Social Lessons from the King - It's Being Human That's the Hard Part - Tom Troja

By Media Biz Bloggers Archives
Cover image for  article: Social Lessons from the King - It's Being Human That's the Hard Part - Tom Troja

At the beginning of "The King's Speech" Colin Firth, as the soon-to-be King George VI, stands before his soon-to-be subjects and fails miserably. He can barely get a word out. The next hour is the story of this man's struggle to break free of what binds him and stand up in a perilous moment to instill confidence in his product, Great Britain.


This story of King George VI of Britain, his impromptu ascension to the throne and the speech therapist that helped mirrors our time well. His people needed a leader, a voice where they could find the courage to do the hard things it takes to change with the times and be successful. Brands need their leaders at this time to recognize and deal with the clouds of change hovering over them.

Brands today are like the King. For years they have stood at the microphones of their day by proxy, propped up be agencies. It really wasn't the brands talking with the people, it was their agents. Fast forward to Social 2013 where brands are expected to post everyday across multiple social platforms, their stuttering is being heard. Like the King, they have much work to do.


Brands have little experience at being asked to speak directly with people, to be interesting and meaningful everyday, week, month and year. These last many decades have insulated brands behind media walls and focused on pushing content… advertising. Yes that is still important but how many Superbowls and men jumping from space can most brands tap into?.

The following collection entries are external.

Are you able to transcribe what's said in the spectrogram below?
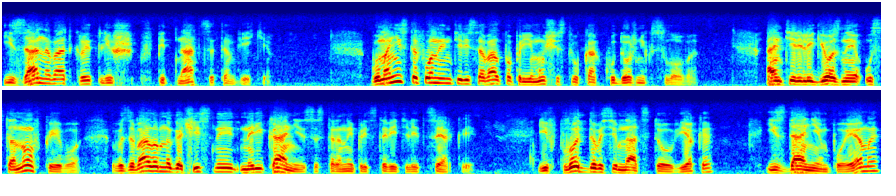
и заново открыт лишь в XV веке. Гуманистов он интересовал по преимуществу как художник слова. Антирелигиозная установка его вызывала многочисленные нарекания со стороны представителей церкви, и вплоть до XVIII века – изданием поэмы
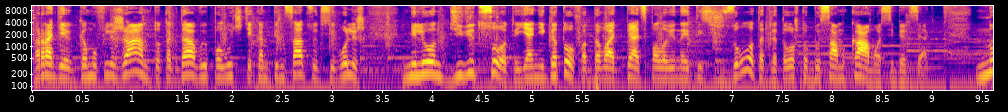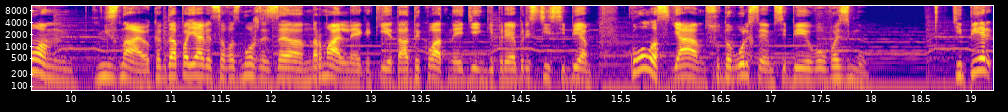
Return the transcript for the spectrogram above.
ради камуфляжа, то тогда вы получите компенсацию всего лишь миллион девятьсот, и я не готов отдавать пять с половиной тысяч золота для того, чтобы сам камо себе взять. Но, не знаю, когда появится возможность за нормальные какие-то адекватные деньги приобрести себе колос, я с удовольствием себе его возьму. Теперь,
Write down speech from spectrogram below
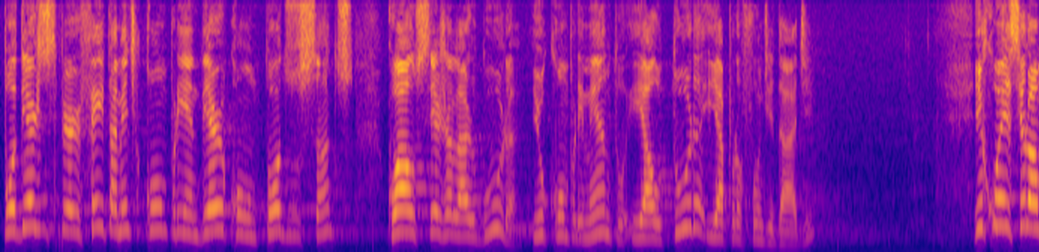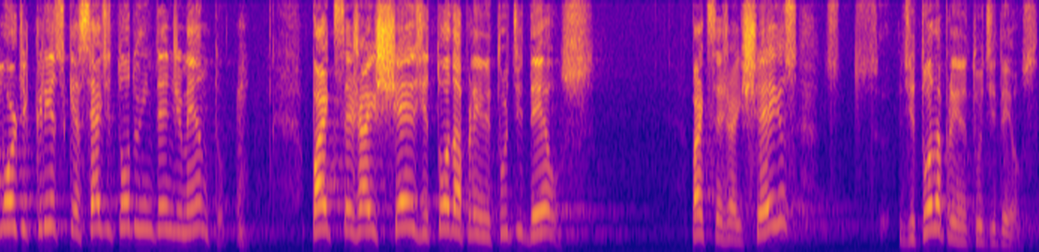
poderes perfeitamente compreender com todos os santos qual seja a largura e o comprimento e a altura e a profundidade, e conhecer o amor de Cristo que excede todo o entendimento, para que sejais cheios de toda a plenitude de Deus, para que sejais cheios de toda a plenitude de Deus.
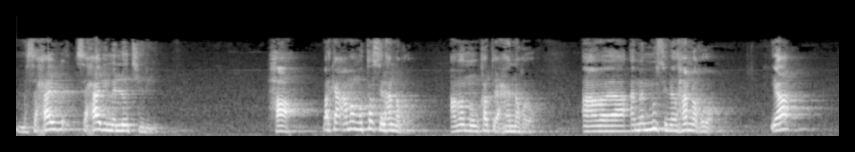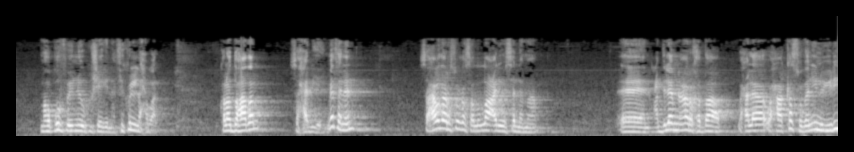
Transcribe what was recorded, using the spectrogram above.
Ma saxaabi saxaabi ma loo tiiriyey ha marka ama mutasil ha noqdo ama munqaic ha noqdo ama musnad ha noqdo ya? Mawquuf baynu inagu ku sheegaynaa fi kuli axwaal kala do hadal saxaabiya maalan saxaabada rasuulka sala allahu alayh wasalama cabdillahi bn cumar khadaab waaa waxaa ka sugan inuu yihi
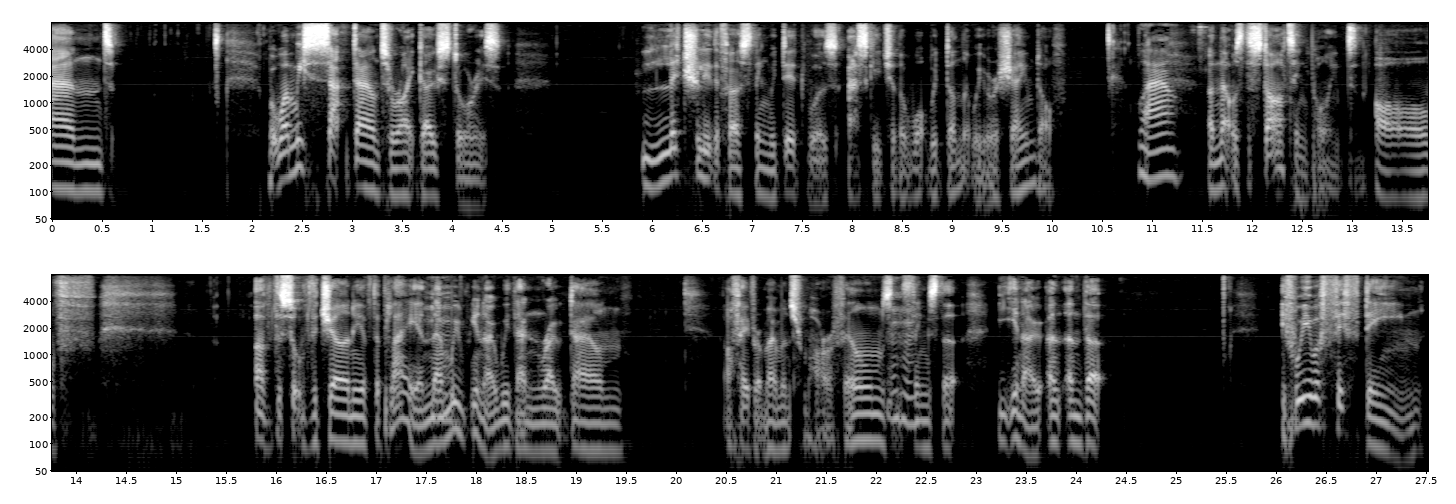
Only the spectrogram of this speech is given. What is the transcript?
and but when we sat down to write ghost stories, literally the first thing we did was ask each other what we'd done that we were ashamed of. Wow. And that was the starting point of of the sort of the journey of the play. And then we you know, we then wrote down our favourite moments from horror films and mm-hmm. things that you know, and, and that if we were fifteen,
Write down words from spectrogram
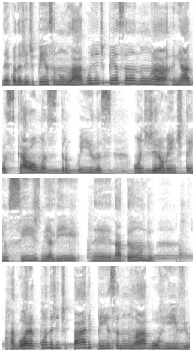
Né? Quando a gente pensa num lago, a gente pensa numa, em águas calmas, tranquilas, onde geralmente tem um cisne ali né, nadando. Agora, quando a gente para e pensa num lago horrível,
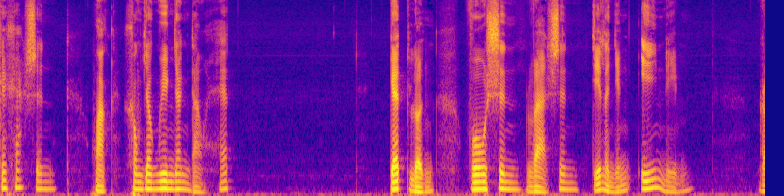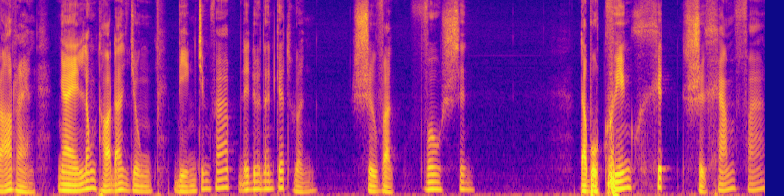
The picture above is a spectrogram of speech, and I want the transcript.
cái khác sinh, hoặc không do nguyên nhân nào hết kết luận vô sinh và sinh chỉ là những ý niệm rõ ràng ngài long thọ đã dùng biện chứng pháp để đưa đến kết luận sự vật vô sinh đạo bụt khuyến khích sự khám phá,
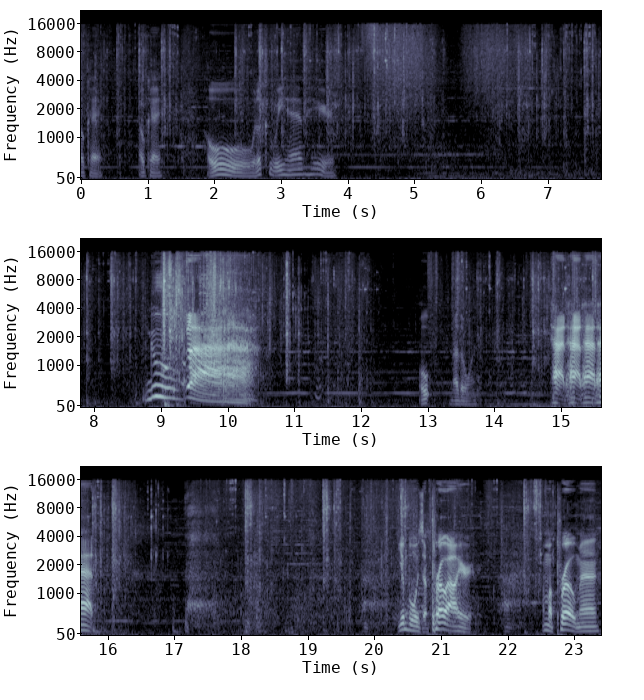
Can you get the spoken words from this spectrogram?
Okay. Okay. Oh, look who we have here. Ooh, ah. Oh, another one. Hat, hat, hat, hat. Your boy's a pro out here. I'm a pro, man.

In the Kings Speech, at the end of the movie, the King looks directly into the technology of his day and reaches the hearts and minds of his people. How he got to that moment is the story that earned 83 Awards. The REAL story is the King's very human struggle, the hard work and soul searching to find his own identity that allowed him his moment of triumph. That is the real story brands can learn from.


To speak effectively, in a meaningful human way that touches people day after day, brands need to work as hard on who they are as the King did. They need to believe that identity and character are more important than the technology and the numbers and it is there they will win. They need to be themselves and do it themselves by having and hiring the right people to project the Brand as an individual and build that solid base from which all will grow.

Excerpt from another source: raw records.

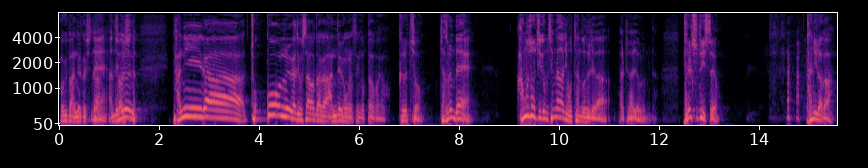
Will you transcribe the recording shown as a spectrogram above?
거기도 안 될 것이다. 네, 안될 것이다. 단일화 조건을 가지고 싸우다가 안 될 가능성이 높다고 봐요. 그렇죠. 자, 그런데 아무도 지금 생각하지 못한 것을 제가 발표하려고 합니다. 될 수도 있어요. 단일화가.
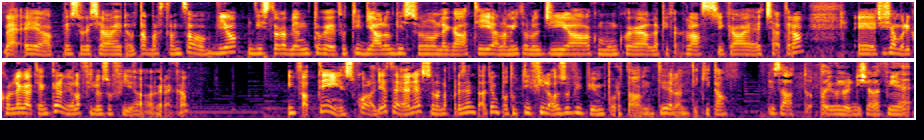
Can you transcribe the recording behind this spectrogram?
Beh, eh, penso che sia in realtà abbastanza ovvio, visto che abbiamo detto che tutti i dialoghi sono legati alla mitologia, comunque all'epica classica, eccetera. E ci siamo ricollegati anche noi alla filosofia greca. Infatti, in scuola di Atene sono rappresentati un po' tutti i filosofi più importanti dell'antichità. Esatto, poi uno dice alla fine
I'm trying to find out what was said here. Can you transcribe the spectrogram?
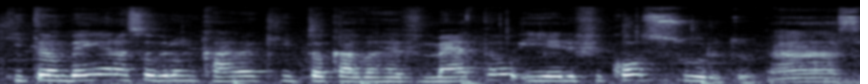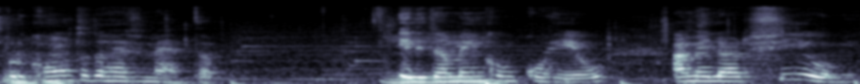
Que também era sobre um cara que tocava heavy metal e ele ficou surdo Ah, sim. por conta do heavy metal. Ele Hum. também concorreu a melhor filme.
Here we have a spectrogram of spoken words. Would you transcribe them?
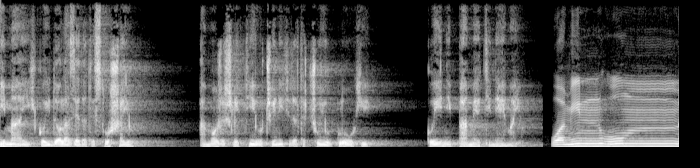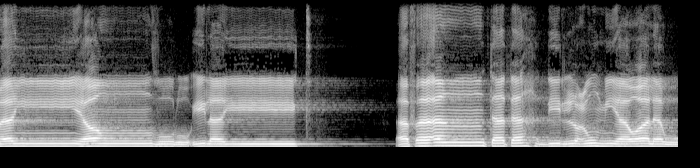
Ima ih koji dolaze da te slušaju, a možeš li ti učiniti da te čuju gluhi, koji ni pameti nemaju? وَمِنْهُمْ مَنْ يَنْظُرُ إِلَيْكَ أَفَأَنْتَ تَهْدِي الْعُمْيَ وَلَوْ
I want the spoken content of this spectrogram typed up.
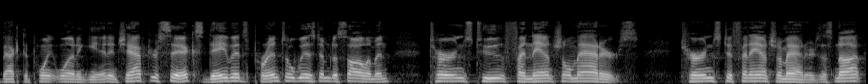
back to point 1 again. In chapter 6, David's parental wisdom to Solomon turns to financial matters. Turns to financial matters. It's not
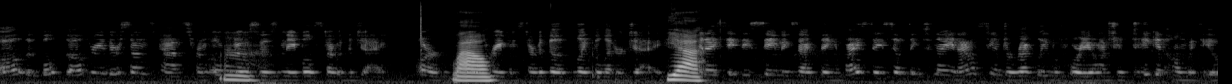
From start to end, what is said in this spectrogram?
all both all three of their sons passed from overdoses and they both start with the J. Or Wow. three of them start with the like the letter J. Yeah. And I say the same exact thing. If I say something tonight and I don't stand directly before you, I want you to take it home with you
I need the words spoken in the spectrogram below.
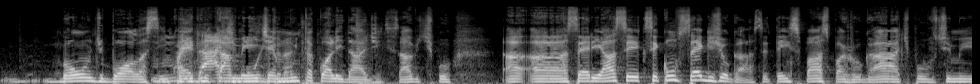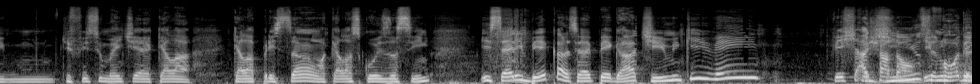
bom de bola, assim, Qualidade tecnicamente, muito, é né? muita qualidade, sabe? Tipo, a, a Série A você consegue jogar, você tem espaço pra jogar, tipo, o time dificilmente é aquela, aquela pressão, aquelas coisas assim. E Série B, cara, você vai pegar time que vem fechadinho, você não tem,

There is an overriding assumption in our industry that technology, numbers and platforms are more important to cleave to then the humanity and connection people crave and gravitate toward. We tend to leave the connective tissue… the emotional, meaningful and spiritual stuff to the agency… an outsider.


Brands will never get the numbers they crave without the meaningful humanity part… if brands don't do that deep digging, they will just be tracking and counting content that never really stirs the soul, measuring only half their potential.

Technology is important, it got us here but all the technology in the world can't make someone cry…. Except in frustration.

Social is no fad nor a passing storm that will be over soon. The people now have the tools to control their time and attention. They will never give that back to the interrupters of the networks and media outlets that controlled access in the past. Brands will have to earn this in new ways where being meaningful, trustful and transparent are the tickets to enter and win.

Brands that choose not to bring in house the day-to-day social communication skill sets and management of direct relationships are making a mistake that will take years to reverse. Paid agents, no matter how good, are not you. This truth becomes apparent to people over time who see the same contests, questions, polls, apps newsrooms, promotions, and tactics they know are just gimmicks to grab their eyes.


There are brands that understand this premise that humanity trumps technology. They've done the work to articulate and scribe what is meaningful about and to themselves and in turn attracts legions of followers that now feel connected to them everyday. They are prepared to make meaningful connections day after day.

The Red Bulls and Jack Daniel's of the world have learned that the future power resides with the people and for brands… in becoming one of them. These brands are succeeding directly with the people as that old world is falling away. Listen to the King, being human is the hard part.

*Images courtesy of "The Kings Speech"

As CEO of the Social Symphony, Tom works with brands like Jack Daniel's and Red Bull to help them create and deepen relationships with people in social, implementing his Social Archetyping™ that gets brands talking like a person, talking with people, natural, attractive, human and capable. Tom can be reached at

Read all Tom’s MediaBizBloggers commentaries at the Social Symphony.

Check us out on Facebook at
Follow our Twitter updates @MediaBizBlogger

The opinions and points of view expressed in this commentary are exclusively the views of the author and do not necessarily represent the views of management or associated bloggers. MediaBizBloggers is an open thought leadership platform and readers may share their comments and opinions in response to all commentaries.

Copyright ©2020 MediaVillage, Inc. All rights reserved. By using this site you agree to the Terms of Service and Privacy Policy.